The Iowa City Council and Planning and Zoning Commission have rejected plans to develop land owned by ACT near Hickory Hill Park again, and again, and again, since 2013.
That changed Tuesday when the council finally and unanimously approved a rezoning proposal that paves the way for a 120-unit senior living facility and donates 38 acres to the park.
What made the difference this time was the five councilors who changed their vote, and the park-goers and supporters of Hickory Hill Park who voiced their support for this plan in contrast to previous meetings where many spoke against development.
At the Iowa City Council’s Nov. 30 meeting, Jason Napoli, the vice chair of the Friends of Hickory Hill Park, said this is a design that his organization supports due to the parkland that is being given to the city, but the support is contingent on the land being used for Hickory Hill Park.
“We do appreciate the developer’s ecological and community-mindedness of the proposal and also the need of assisted living and memory care in the local area,” he said. “It’s been very clear from Planning and Zoning as well as council for the previous proposal that it is needed.”
Napoli said the acreage being added to the park is an incredible opportunity and is a great responsibility that he hopes the city will partner with the Friends of Hickory Hill Park on, just like the group does with the other 185 acres of the current park.
“This includes maintaining the trail system, advancing native prairie restoration as well as working tirelessly on invasive species removal,” he said.
Councilor Pauline Taylor said at that meeting that approving a plan for this land has been a long process but she was glad to see so much community involvement.

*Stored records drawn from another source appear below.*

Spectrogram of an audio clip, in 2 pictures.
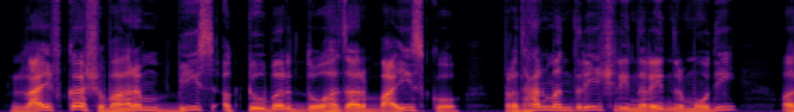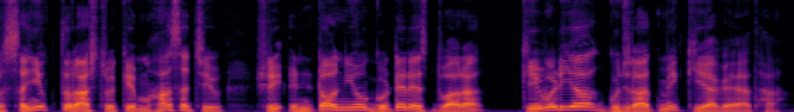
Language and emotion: Hindi, neutral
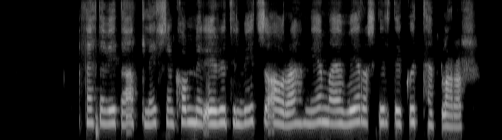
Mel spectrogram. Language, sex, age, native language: Icelandic, female, 17, Icelandic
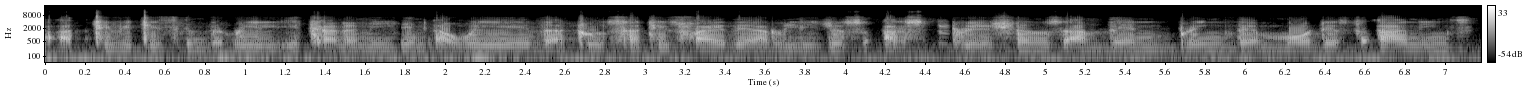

Taylor said she would support the project, reversing her previous opposition to the plan.
“It is reassuring to hear from the Friends of Hickory Hill Park that they do support this version,” Taylor said, adding she hopes the developers consider sustainability due to the building’s carbon footprint.
Councilor Susan Mims said she was disappointed that the last proposal didn’t passand that they lost an opportunity for more housing in the city.
She also expressed concern that members of the public who were opposed to previous plans were being “fed misinformation” about the plan developing Hickory Hill park, despite previous versions adding up to 14 acres to the park.
The Planning and Zoning Commission sent the proposal to City Council a month ago after unanimously approving its latest iteration proposed by Nelson Construction and Development.
During the meeting, Andrew Alden with AG Architecture and Nick Bettis with Axiom Consultants showcased a video showing how the building would theoretically look from the park and Scott Boulevard. The Press-Citizen later requested and obtained a copy of the video.
The video appeared to show that from the trail-level and on Scott Boulevard, the building would not be visible because of its location and trees blocking the view.
In a statement sent to the Press-Citizen on Friday, Alden, Nelson Construction and Development said it is excited to bring assisted living and memory care services to Iowa City once the project gets final approval.
“In an act of good stewardship and out of a desire to be good neighbors to Hickory Hill Park and the Iowa City community, Nelson is donating the remaining approximately 39 acres to be preserved forever as part of Hickory Hill Park,” the statement said.
Another adjustment that was made was increasing the height of the building from 40 to 42 feet to account for space needed between floors for air ducts for higher airflows and filtration systems. These changes were made to account for best practices learned for senior living facilities during the COVID-19 pandemic.
Alden and Bettis said if everything goes according to plan and barring any delays, construction could finish by 2025.
Councilor John Thomas, who is a board member of the Friends of Hickory Hill Park, said this process helped him learn how much the community cares about the park.
“It is an extremely important element in the community that has been dramatically strengthened by this project,” he said.View this article on Iowa City Press Citizen